- [What to work on] Your answer needs to include each line of the records in which the string "said" can be found.

- [Entries taken from a collection]
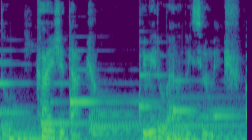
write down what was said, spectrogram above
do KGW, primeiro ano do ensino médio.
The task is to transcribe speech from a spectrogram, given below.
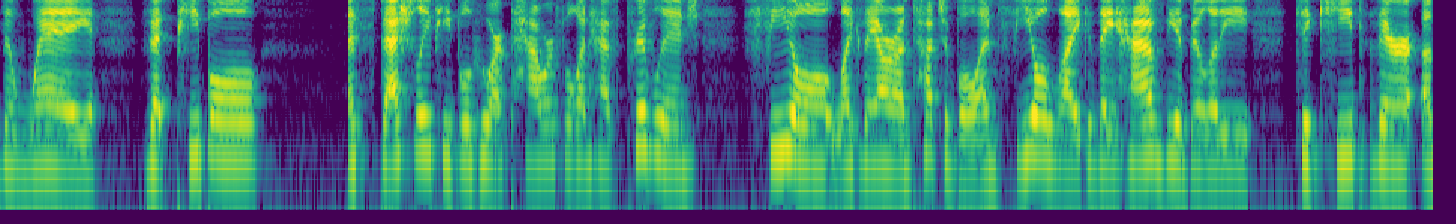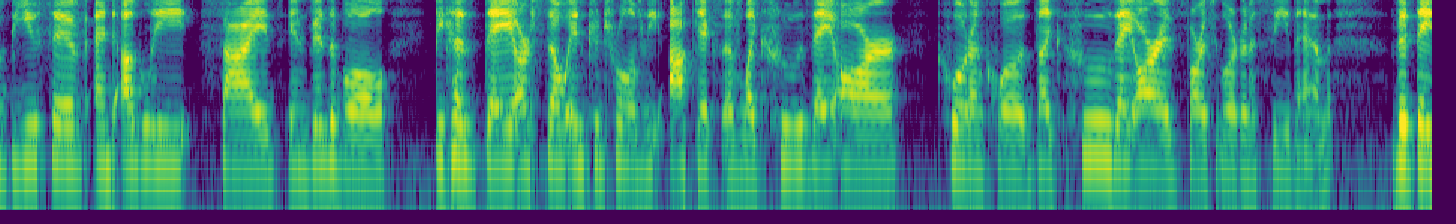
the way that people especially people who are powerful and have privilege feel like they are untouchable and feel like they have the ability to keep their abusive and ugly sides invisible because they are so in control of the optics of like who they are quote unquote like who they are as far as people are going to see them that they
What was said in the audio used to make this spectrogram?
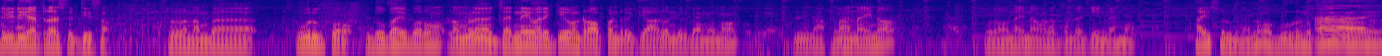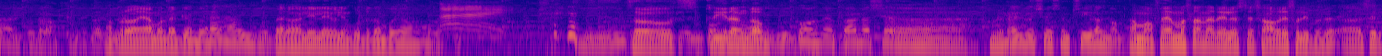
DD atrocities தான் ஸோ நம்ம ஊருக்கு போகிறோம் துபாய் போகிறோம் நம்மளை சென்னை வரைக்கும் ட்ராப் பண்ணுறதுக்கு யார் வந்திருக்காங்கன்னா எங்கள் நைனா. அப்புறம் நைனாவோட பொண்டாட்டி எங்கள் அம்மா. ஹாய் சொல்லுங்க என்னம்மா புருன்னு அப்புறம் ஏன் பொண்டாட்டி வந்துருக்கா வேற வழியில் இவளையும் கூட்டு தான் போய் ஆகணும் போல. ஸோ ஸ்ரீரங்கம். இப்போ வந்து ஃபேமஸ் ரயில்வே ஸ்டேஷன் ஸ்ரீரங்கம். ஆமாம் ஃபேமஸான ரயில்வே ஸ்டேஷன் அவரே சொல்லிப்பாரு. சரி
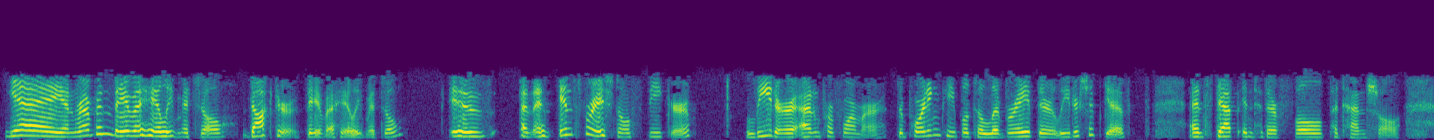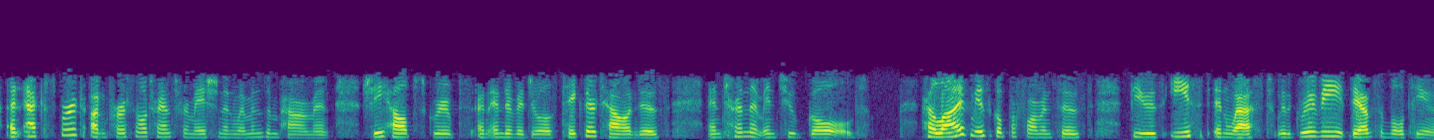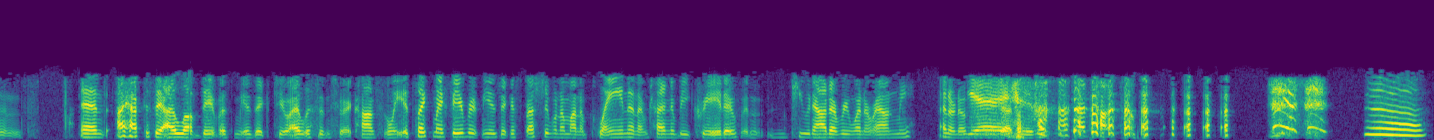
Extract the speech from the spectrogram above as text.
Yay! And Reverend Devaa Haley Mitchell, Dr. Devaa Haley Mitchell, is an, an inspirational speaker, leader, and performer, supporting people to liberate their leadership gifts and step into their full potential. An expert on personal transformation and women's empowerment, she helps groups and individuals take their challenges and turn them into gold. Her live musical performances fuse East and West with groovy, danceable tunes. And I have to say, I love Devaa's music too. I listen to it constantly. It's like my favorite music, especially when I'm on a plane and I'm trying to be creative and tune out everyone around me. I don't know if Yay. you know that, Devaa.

- [Problem solution]
write down what was said, spectrogram above
What was said in the audio used to make this spectrogram?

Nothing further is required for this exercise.